McCormick Balloon Print Collection

Paul Pry (pseudonym for William Heath 1795-1840), March of Intellect, 1828. Etching with hand coloring. GC014 box 7

James Gillray (1757-1815), The National Parachute or John Bull Conducted to Plenty & Emancipation, 1802. Etching with hand coloring. GC014 box 7

Artist unknown, The Montgolfier, A First Rate of the French Aerial Navy, 1783. Etching with hand coloring. GC014 box 7

On January 3, 1966, The New York Times reported:

An aeronautical collection of more than 400 items that span the decades from the fire balloons of the seventeen-hundreds to the prop-driven planes of the nineteen thirties has been given to Princeton University.

The collection of prints, correspondence, photographs, and models was assembled by Harold Fowler McCormick during the early decades of this century. It was given to Princeton by Alexander Stillman of Chicago, a relative of the McCormick family.

Mr. McCormick, the son of Cyrus McCormick, the founder of the International Harvester Company, and a member of the Princeton Class of 1895, died in 1941.

The McCormick collection begins with a series of letters written by the 18th-century balloonist, Etienne Montgolfier, and ends with memorabilia of the collector’s own career in aviation.
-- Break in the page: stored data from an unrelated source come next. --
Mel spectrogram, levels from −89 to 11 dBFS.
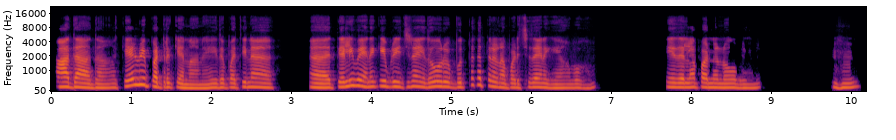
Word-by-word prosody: அதான், 215 Hz, -2 st, +5 dB
அதான். 180 Hz, 0 st, -2 dB, 0.2 s
கேள்வி 310 Hz, +5 st, +4 dB
பட்ருக்கேன் 200 Hz, -5 st, +1 dB
நானு. 165 Hz, 0 st, -1 dB
இதை 195 Hz, +1 st, -1 dB
பத்தின 215 Hz, +3 st, -2 dB, 0.8 s
அ, -, -, +4 dB, 0.3 s
தெளிவு 260 Hz, +6 st, +4 dB
எனக்கே 230 Hz, +3 st, +1 dB
எப்டி 230 Hz, 0 st, 0 dB
இருந்ச்சுன்னா, 225 Hz, +3 st, -1 dB
ஏதோ 215 Hz, -, 0 dB
ஒரு 230 Hz, -1 st, +2 dB
புத்தகத்தில 260 Hz, +1 st, -2 dB
நான் 195 Hz, 0 st, -2 dB
படிச்சு 180 Hz, +1 st, -5 dB
தான் 205 Hz, -1 st, +2 dB
எனக்கு 175 Hz, -3 st, -2 dB
ஞாபகம். 175 Hz, 0 st, -5 dB, 1.0 s
இதெல்லாம் 205 Hz, 0 st, +1 dB
பண்ணணும் 190 Hz, -2 st, +1 dB
அப்படின்னு, 175 Hz, 0 st, -4 dB, 1.0 s
ம்ஹ்ம், 190 Hz, +3 st, -3 dB
200 Hz, 140 wpm, -23 LUFS, 180-225 Hz, 1.0 s, அதான்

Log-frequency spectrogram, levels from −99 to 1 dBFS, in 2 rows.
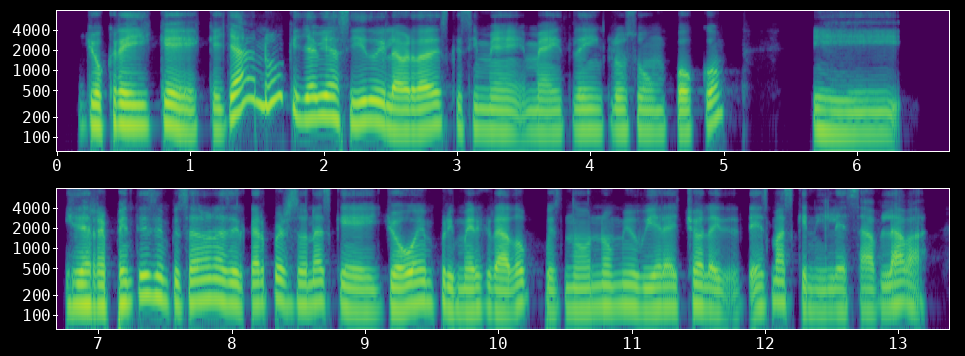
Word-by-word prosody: yo 150 Hz, 0 st, +2 dB
creí 155 Hz, -1 st, +4 dB
que 145 Hz, -4 st, +2 dB
que 135 Hz, -, -3 dB
ya 375 Hz, -, +4 dB
¿no? 335 Hz, +6 st, +2 dB
Que 225 Hz, -, -3 dB
ya 195 Hz, +1 st, +5 dB
había 205 Hz, 0 st, +5 dB
sido, 175 Hz, 0 st, +3 dB
y 165 Hz, -, +3 dB
la 135 Hz, -2 st, +4 dB
verdad 130 Hz, +3 st, +5 dB
es 155 Hz, 0 st, -2 dB
que 140 Hz, -, -9 dB
sí 140 Hz, +1 st, -7 dB
me 125 Hz, -4 st, -3 dB
me 125 Hz, 0 st, -3 dB
aislé, 125 Hz, +2 st, -4 dB
incluso, 130 Hz, 0 st, -4 dB
un 125 Hz, 0 st, -5 dB
poco 140 Hz, -, -1 dB, 0.6 s
y 120 Hz, -2 st, -5 dB, 0.4 s
y 145 Hz, -, -6 dB
de 150 Hz, 0 st, +5 dB
repente 155 Hz, +7 st, +1 dB
se 195 Hz, -, +1 dB
empezaron 165 Hz, 0 st, 0 dB
a -, -, +2 dB
acercar 150 Hz, 0 st, +1 dB
personas 155 Hz, -2 st, -1 dB
que 125 Hz, -5 st, -2 dB
yo 135 Hz, +2 st, +3 dB
en 155 Hz, 0 st, -1 dB
primer 125 Hz, -4 st, -1 dB
grado 135 Hz, +4 st, +1 dB
pues 120 Hz, +2 st, -7 dB
no 130 Hz, 0 st, -3 dB
no 140 Hz, 0 st, -2 dB
me 140 Hz, 0 st, -2 dB
hubiera 130 Hz, +1 st, -1 dB
hecho 135 Hz, +2 st, -2 dB
a -, -, +2 dB
la 130 Hz, -, -1 dB
ide 115 Hz, -1 st, -8 dB
es 135 Hz, +2 st, -4 dB
más, 160 Hz, -1 st, -2 dB
que 130 Hz, -, -5 dB
ni 120 Hz, -1 st, -7 dB
les 125 Hz, 0 st, -6 dB
hablaba. 125 Hz, +2 st, -2 dB
140 Hz, 230 wpm, -21 LUFS, 125-155 Hz, 0.6 s, ya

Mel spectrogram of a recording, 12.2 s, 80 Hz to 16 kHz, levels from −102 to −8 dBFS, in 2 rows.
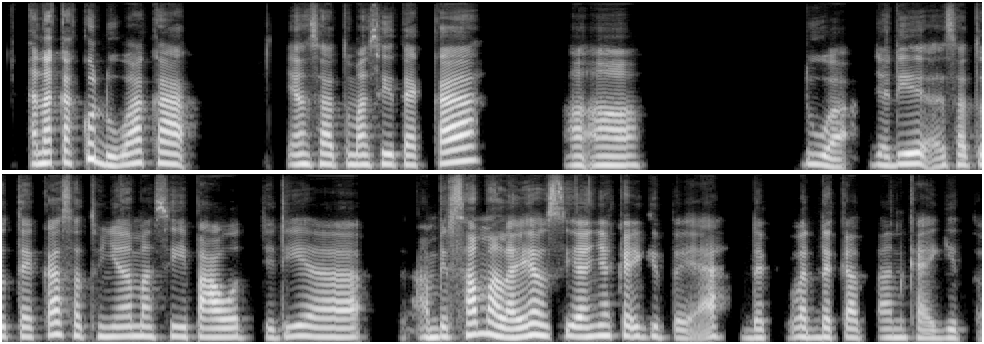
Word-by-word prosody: Anak 240 Hz, +2 st, +3 dB
aku 330 Hz, +3 st, +2 dB
2 220 Hz, +4 st, +1 dB
Kak, 225 Hz, -3 st, +2 dB, 0.5 s
yang 215 Hz, 0 st, 0 dB
satu 210 Hz, -1 st, -1 dB
masih 205 Hz, +1 st, +1 dB
TK 230 Hz, +8 st, +4 dB, 0.5 s
heeh, 195 Hz, 0 st, +1 dB, 1.1 s
2. 195 Hz, -8 st, -3 dB
Jadi 210 Hz, +2 st, +1 dB
satu 205 Hz, +2 st, -5 dB
TK 210 Hz, +5 st, 0 dB
satunya 210 Hz, -2 st, -2 dB
masih 205 Hz, -1 st, -2 dB
PAUD. 195 Hz, -1 st, +1 dB
Jadi 205 Hz, +4 st, -3 dB
ya, 195 Hz, -1 st, +1 dB, 0.3 s
hampir 195 Hz, +1 st, -2 dB
sama 245 Hz, +4 st, +4 dB
lah 190 Hz, -, +6 dB
ya, 240 Hz, -, +6 dB
usianya 215 Hz, +1 st, +1 dB
kayak 210 Hz, -2 st, -2 dB
gitu 180 Hz, -, -9 dB
ya, 210 Hz, +4 st, -5 dB
dek 180 Hz, 0 st, -5 dB
berdekatan 185 Hz, -1 st, -4 dB
kayak 175 Hz, -1 st, -5 dB
gitu. 175 Hz, -, -24 dB
205 Hz, 145 wpm, -21 LUFS, 190-220 Hz, 1.1 s, lah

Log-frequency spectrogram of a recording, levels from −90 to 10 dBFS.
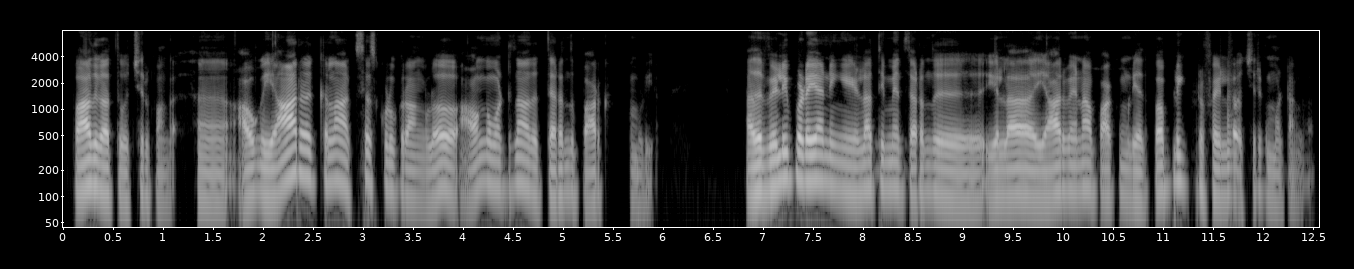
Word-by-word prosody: பாதுகாத்து 115 Hz, -5 st, +4 dB
வச்சிருப்பாங்க. 90 Hz, -1 st, -11 dB, 0.3 s
அஹ், 90 Hz, -1 st, -6 dB, 0.2 s
அவங்க 105 Hz, +2 st, 0 dB
யாருக்கெல்லாம் 160 Hz, -4 st, +4 dB
அக்சஸ் 145 Hz, +6 st, -7 dB
கொடுக்கறாங்களோ 105 Hz, -3 st, -1 dB, 0.2 s
அவங்க 140 Hz, -, -2 dB
மட்டும்தான் 130 Hz, +2 st, -2 dB
அதைத் 110 Hz, -2 st, -6 dB
திறந்து 105 Hz, +1 st, -3 dB
பார்க்க 95 Hz, 0 st, -7 dB
முடியும். 85 Hz, -, -18 dB, 0.9 s
அதை 110 Hz, -, +7 dB
வெளிப்படையா 155 Hz, +1 st, +5 dB
நீங்க 125 Hz, -2 st, -4 dB
எல்லாத்தையுமே 125 Hz, +1 st, -2 dB
திறந்து 110 Hz, +1 st, -1 dB, 0.6 s
எல்லா 105 Hz, 0 st, +3 dB, 0.3 s
யார் 110 Hz, +2 st, +3 dB
வேணா 115 Hz, +1 st, -2 dB, 0.2 s
பாக்க 105 Hz, +1 st, -2 dB
முடியாது. 100 Hz, -2 st, -4 dB
பப்லிக் 135 Hz, +4 st, -2 dB
ப்ரொபைல் 105 Hz, -1 st, -4 dB
வச்சிருக்க 110 Hz, -2 st, -12 dB
மாட்டாங்க. 85 Hz, -, -15 dB
110 Hz, 130 wpm, -22 LUFS, 100-130 Hz, 0.9 s, அதை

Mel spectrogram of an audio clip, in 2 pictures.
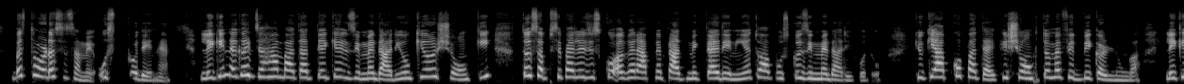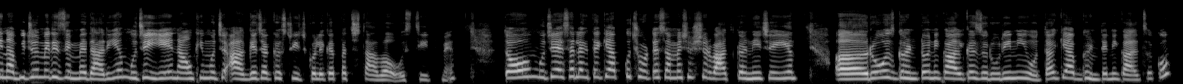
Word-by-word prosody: बस 360 Hz, +4 st, 0 dB
थोड़ा-सा 350 Hz, -4 st, +2 dB
समय 235 Hz, -, -5 dB
उसको 290 Hz, -2 st, -5 dB
देना 185 Hz, -5 st, -4 dB
है। -, -, -11 dB, 0.3 s
लेकिन 310 Hz, +10 st, +4 dB
अगर 425 Hz, +3 st, +3 dB
जहाँ 355 Hz, 0 st, 0 dB
बात 330 Hz, -2 st, 0 dB
आती 315 Hz, -2 st, -1 dB
है 330 Hz, -, +1 dB
कि 345 Hz, +3 st, -3 dB
ज़िम्मेदारियों 265 Hz, -2 st, 0 dB
की 350 Hz, -, -1 dB
और 365 Hz, +1 st, 0 dB
शौक 240 Hz, -7 st, -3 dB
की, 360 Hz, +5 st, +1 dB, 0.3 s
तो 400 Hz, -, +6 dB
सबसे 360 Hz, -4 st, 0 dB
पहले 335 Hz, -1 st, +1 dB
जिसको 315 Hz, +1 st, -3 dB
अगर 305 Hz, +1 st, +1 dB
आपने 285 Hz, +2 st, 0 dB
प्राथमिकताएँ 275 Hz, 0 st, +2 dB
देनी 250 Hz, -2 st, -1 dB
है 285 Hz, -, -1 dB
तो 340 Hz, -, -1 dB
आप 305 Hz, -2 st, -1 dB
उसको 280 Hz, +2 st, -4 dB
ज़िम्मेदारी 250 Hz, -8 st, 0 dB
को -, -, -11 dB
दो। 465 Hz, -, -20 dB, 0.3 s
क्योंकि 310 Hz, +2 st, 0 dB
आपको 340 Hz, +3 st, +3 dB
पता 320 Hz, -10 st, -1 dB
है 215 Hz, -, -1 dB
कि 310 Hz, -, -4 dB
शौक 285 Hz, -3 st, +2 dB
तो 330 Hz, -, -2 dB
मैं 335 Hz, +1 st, 0 dB
फिर 320 Hz, -1 st, -4 dB
भी 265 Hz, +5 st, 0 dB
कर 265 Hz, -4 st, 0 dB
लूँगा, 195 Hz, -2 st, -8 dB, 0.3 s
लेकिन 290 Hz, +4 st, +3 dB
अभी 305 Hz, +1 st, +2 dB
जो 335 Hz, +3 st, -1 dB
मेरी 335 Hz, 0 st, +2 dB
ज़िम्मेदारी 275 Hz, -3 st, 0 dB
है, 335 Hz, -, -1 dB
मुझे 295 Hz, 0 st, +1 dB
ये 280 Hz, 0 st, +4 dB
ना 280 Hz, -2 st, +1 dB
हो 270 Hz, 0 st, +2 dB
कि 295 Hz, +2 st, -7 dB
मुझे 290 Hz, -2 st, -3 dB
आगे 260 Hz, +1 st, +2 dB
जाकर 280 Hz, 0 st, -2 dB
उस 275 Hz, -, -5 dB
चीज़ 265 Hz, -5 st, -5 dB
को 255 Hz, -, 0 dB
लेकर 255 Hz, +1 st, -1 dB
पछतावा 225 Hz, -5 st, -3 dB
हो -, -, -3 dB
उस 195 Hz, -, -10 dB
चीज़ 215 Hz, -2 st, -10 dB
में। 260 Hz, -, -9 dB, 0.5 s
तो 315 Hz, +4 st, +5 dB
मुझे 330 Hz, +1 st, -1 dB
ऐसा 350 Hz, +1 st, +3 dB
लगता 345 Hz, -1 st, -1 dB
है -, -, -2 dB
कि 355 Hz, -, -1 dB
आपको 340 Hz, +1 st, 0 dB
छोटे 315 Hz, -3 st, -3 dB
समय 315 Hz, -1 st, -2 dB
से 335 Hz, -, -5 dB
शुरुआत 260 Hz, -7 st, 0 dB
करनी 275 Hz, -1 st, 0 dB
चाहिए। 280 Hz, +1 st, -1 dB
अ, -, -, -3 dB, 0.8 s
रोज़ 310 Hz, +1 st, 0 dB
घंटों 290 Hz, 0 st, 0 dB
निकाल 275 Hz, -3 st, +2 dB
कर 295 Hz, +3 st, -3 dB
ज़रूरी 270 Hz, -1 st, -1 dB
नहीं 290 Hz, 0 st, -1 dB
होता 245 Hz, +2 st, -2 dB
कि 285 Hz, +2 st, -3 dB
आप 285 Hz, -1 st, +2 dB
घंटे 250 Hz, -2 st, -3 dB
निकाल 240 Hz, -3 st, -1 dB
सको। 300 Hz, -, -5 dB
285 Hz, 240 wpm, -23 LUFS, 260-325 Hz, 0.8 s, तो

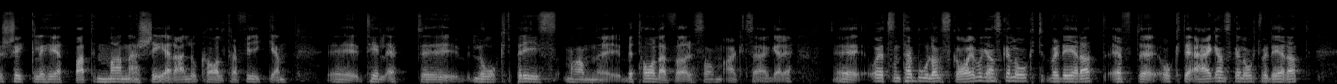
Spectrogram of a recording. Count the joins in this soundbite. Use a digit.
0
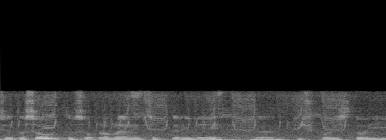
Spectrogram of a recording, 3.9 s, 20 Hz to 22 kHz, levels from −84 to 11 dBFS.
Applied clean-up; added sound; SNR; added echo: none; Stream; 12 dB; reverberation time 0.3 s.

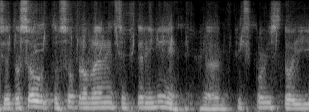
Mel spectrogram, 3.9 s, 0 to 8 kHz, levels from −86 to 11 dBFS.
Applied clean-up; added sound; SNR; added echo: neural separator model SepFormer DNS4.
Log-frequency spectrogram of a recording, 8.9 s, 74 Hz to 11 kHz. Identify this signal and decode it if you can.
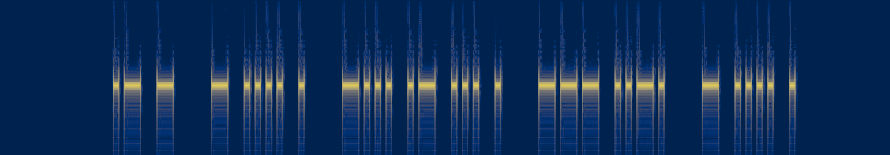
Morse code, heard as a keyed tone, about 22 wpm, 700 Hz. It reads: AT THE BASE OF THE
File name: practice / 22wpm / Build A Phrase - 5-Word Phrases - 22wpm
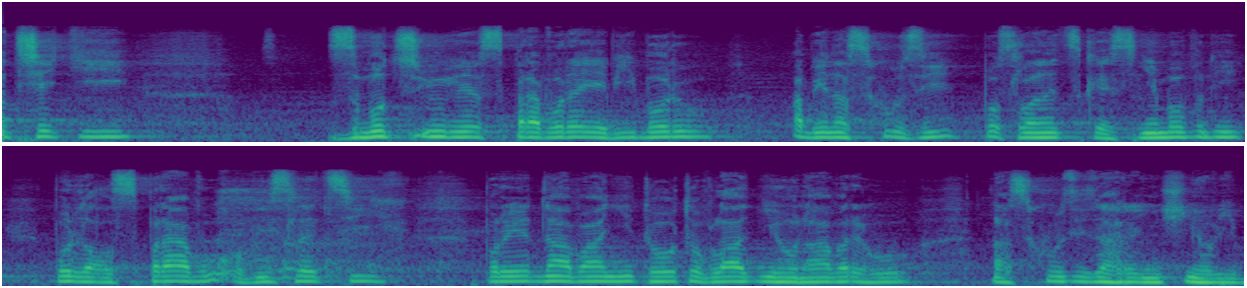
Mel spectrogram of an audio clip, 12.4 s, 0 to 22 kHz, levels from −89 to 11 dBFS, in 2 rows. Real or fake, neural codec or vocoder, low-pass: fake; vocoder, 24 kHz, 100 mel bands, Vocos; 10.8 kHz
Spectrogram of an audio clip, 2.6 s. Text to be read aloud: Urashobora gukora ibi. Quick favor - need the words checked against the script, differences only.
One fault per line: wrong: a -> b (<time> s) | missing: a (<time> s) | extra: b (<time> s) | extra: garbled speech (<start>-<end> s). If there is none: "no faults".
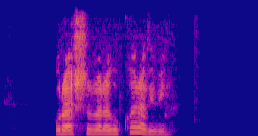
no faults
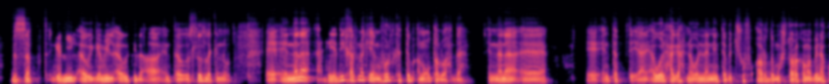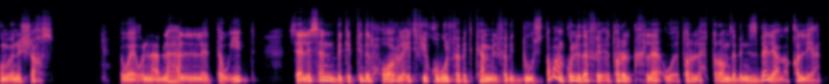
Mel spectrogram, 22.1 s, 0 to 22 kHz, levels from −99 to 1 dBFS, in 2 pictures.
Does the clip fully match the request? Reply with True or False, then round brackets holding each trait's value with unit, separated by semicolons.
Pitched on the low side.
True (120 Hz)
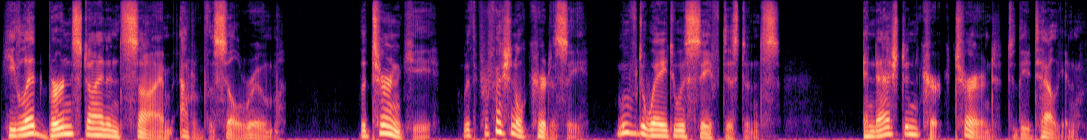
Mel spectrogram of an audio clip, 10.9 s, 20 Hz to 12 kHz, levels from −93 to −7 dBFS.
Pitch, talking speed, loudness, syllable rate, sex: 130 Hz, 155 wpm, -19 LUFS, 5.3 syllables/s, male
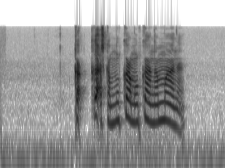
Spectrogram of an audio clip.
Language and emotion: Russian, angry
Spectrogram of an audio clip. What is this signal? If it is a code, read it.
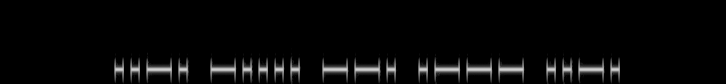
Morse code, heard as a keyed tone, about 15 wpm, 700 Hz. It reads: F6GJF
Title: DXCC-100 Call Signs - 5 Characters - Repeated 3x - 15wpm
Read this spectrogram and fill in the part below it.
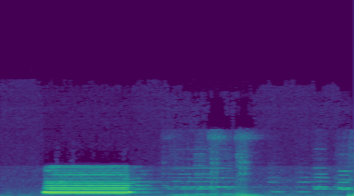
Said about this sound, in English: You know, when we drive to lunch and stuff, one of the guys on the show likes to honk his horn at shit. Honk that horn again.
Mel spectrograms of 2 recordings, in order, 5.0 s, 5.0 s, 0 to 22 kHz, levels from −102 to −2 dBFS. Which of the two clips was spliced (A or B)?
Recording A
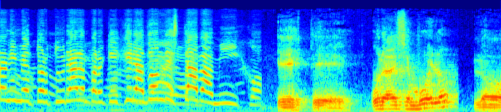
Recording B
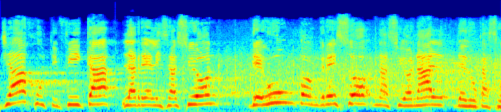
A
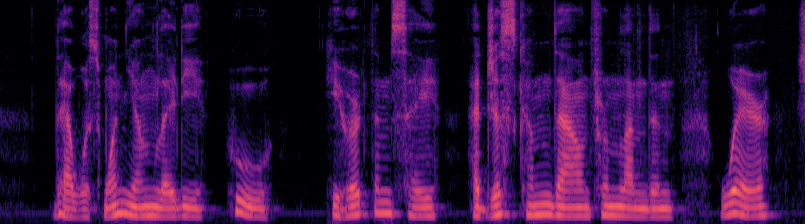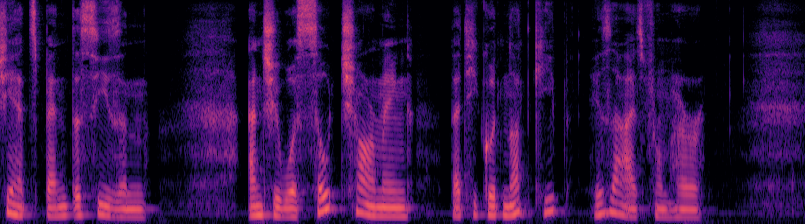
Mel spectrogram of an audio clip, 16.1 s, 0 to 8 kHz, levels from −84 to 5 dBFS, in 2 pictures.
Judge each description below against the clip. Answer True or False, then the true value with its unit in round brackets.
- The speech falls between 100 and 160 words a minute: True (135 wpm)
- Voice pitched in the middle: False (120 Hz)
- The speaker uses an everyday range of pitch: True (3.5 semitones)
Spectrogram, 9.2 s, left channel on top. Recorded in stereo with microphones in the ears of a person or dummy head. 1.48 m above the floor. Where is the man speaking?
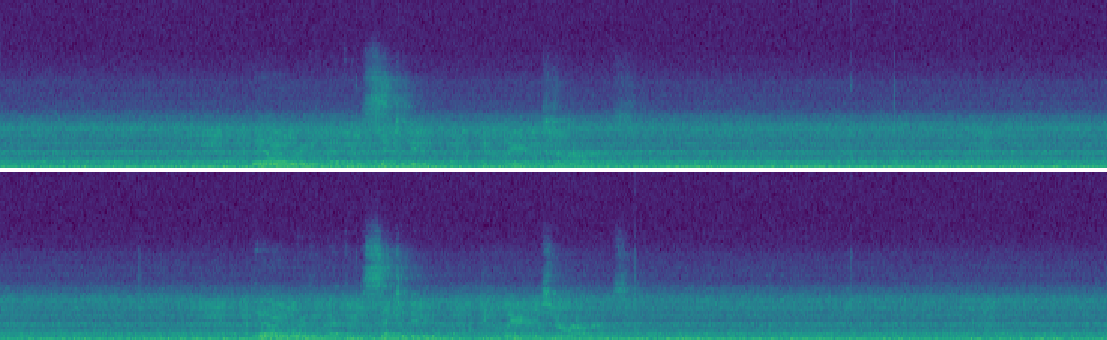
10° left (ahead or behind), 6.5 m; by 5.3 s 20° right (ahead or behind), 6 m.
Mr. McCormick’s interest in aviation stemmed from a meeting with the Wright brothers in France in the summer of 1908. He took his first flight two years later, and in 1911, helped organize the First International Aviation Meet, held at Grant Park, Ill.

In 1913, he became one of the earliest communters by air when he used a Curtiss hydroplane to travel between his home in Lake Forest, Ill, and Chicago. He named the craft Edith after his wife, the former Edith Rockefeller.

N. Louis, Le voyage aerien: grande valse triomphale, (Philadelphia: A. Fiot, 1844-1849?) printed music. GC014 box 7

An article about the gift in the Princeton University Library Chronicle, 27, no. 3 (spring 1966): 143+ is available full text:

More description of the entire collection can be found at

For information on the McCormick-Romme ‘Umbrella’ airplane, see